Shortly after I moved into my home, my automatic garage door opener broke. For years after, I was content opening my garage manually, but last summer my contentment was interrupted by a door spring failure. When the repairman came to fix the spring, he noted that the automatic lift was also not working and offered to fix that too.

Before the repair I would simply open the door by hand, grab my bike, and ride away. After the repair I found myself needing to remember where I left the garage door remote. I fumbled in my pockets for my keys, but instead found my mobile phone. It has a radio, it can communicate with the world, and it’s always with me. Why do I need a second device? I don’t, and neither do you. In this project you’ll learn how to connect a mobile phone, via the internet, to actuate your garage door button using a wireless mesh network.

The project has 3 parts: controlling the garage door, connecting it to the internet, and configuring the smartphone. The basic pattern you’ll learn here for making your own wireless home automation devices — using Digi International’s XBee radio module, ConnectPort Ethernet device, XBee Internet Gateway software, and iDigi Device Cloud service — can be used to automate countless other devices in your home. (Full disclosure: I work for Digi.)

Perhaps you’d like to know when Tiger’s water bowl is empty? Detect freezing pipes or a leak in the basement? Know when the washing machine has finished its cycle? You can easily add another XBee to your network and reuse your entire wireless home automation infrastructure — the ConnectPort, XIG, and connection to iDigi. Everybody can share!


Almost all automatic garage door openers have a hard-wired button that when pressed opens the door. To remotely control the door, all that’s needed is a simple circuit that can simulate this button press.
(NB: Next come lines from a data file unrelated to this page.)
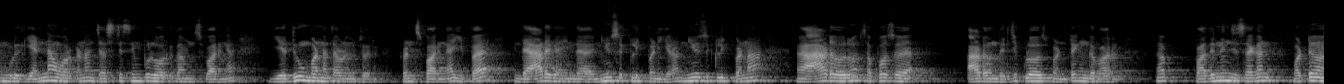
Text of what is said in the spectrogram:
உங்களுக்கு என்ன ஒர்க்குன்னா ஜஸ்ட் சிம்பிள் ஒர்க் தான் பாருங்கள் எதுவும் பண்ண தேவை ஃப்ரெண்ட்ஸ் பாருங்கள் இப்போ இந்த ஆடை இந்த நியூஸை கிளிக் பண்ணிக்கிறோம். நியூஸை கிளிக் பண்ணால் ஆடை வரும். சப்போஸ் ஆடை வந்துருச்சு க்ளோஸ் பண்ணிட்டு இங்கே பாருங்க. பதினஞ்சு செகண்ட் மட்டும்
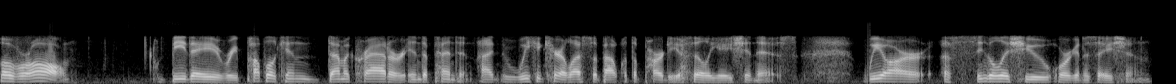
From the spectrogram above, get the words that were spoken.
overall, be they Republican, Democrat, or Independent, I, we could care less about what the party affiliation is. We are a single issue organization,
Since you’ll be able to control the door from anywhere, you’ll also want to detect and communicate whether the door is open or closed. For this, you’ll add a simple magnetic reed switch sensor that will tell you when the door is fully closed. Then you’ll connect this circuit to an XBee radio that will allow you to wirelessly communicate with a network inside your home.
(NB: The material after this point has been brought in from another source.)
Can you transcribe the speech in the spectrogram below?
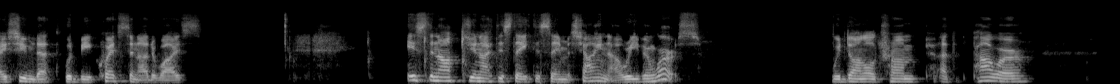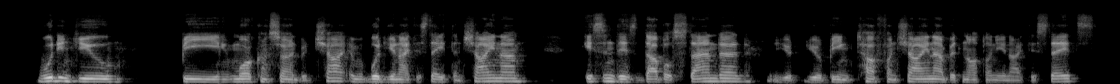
I assume that would be a question otherwise. Is the not United States the same as China or even worse? With Donald Trump at power, wouldn't you be more concerned with China, with United States and China? Isn't this double standard? You're, you're being tough on China, but not on the United States.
The XBee ZB radio module (aka Series 2) speaks the ZigBee protocol. ZigBee is great for home automation projects. It’s secure and inexpensive but most importantly it’s a mesh network — a network that can extend its range using other radios intelligently and automatically. For example, if your garage is too far away from your gateway you can simply add another radio in the middle to facilitate the wireless connection.
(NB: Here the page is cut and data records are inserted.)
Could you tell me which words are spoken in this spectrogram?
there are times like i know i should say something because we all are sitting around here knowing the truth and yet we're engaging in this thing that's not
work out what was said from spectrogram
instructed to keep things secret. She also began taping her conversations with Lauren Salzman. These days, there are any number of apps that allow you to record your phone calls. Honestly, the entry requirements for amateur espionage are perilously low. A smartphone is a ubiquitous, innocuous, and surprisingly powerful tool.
To connect to your garage door circuit from the internet, you’ll use Digi’s ConnectPort X2 ZigBee-to-Ethernet gateway. The ConnectPort X2 can be programmed using the Python language. We used an open source Python application called the XBee Internet Gateway (XIG) to create the link between our garage door and the internet. You could also connect an XBee to a PC in order to make this link, but the ConnectPort X2 uses a lot less electricity and is always ready, so you won’t have to worry about forgetting to start a PC application in order to connect to your garage door. (If you wish to explore using the PC version, visit code.google.com/p/xig.)

Finally, you’ll set up your mobile phone to communicate with your garage door from anywhere in the world. Scott Kilau created a beautiful open source Android mobile application, and Margaret McKenna created a web version that people can use to turn any smartphone into a garage door remote.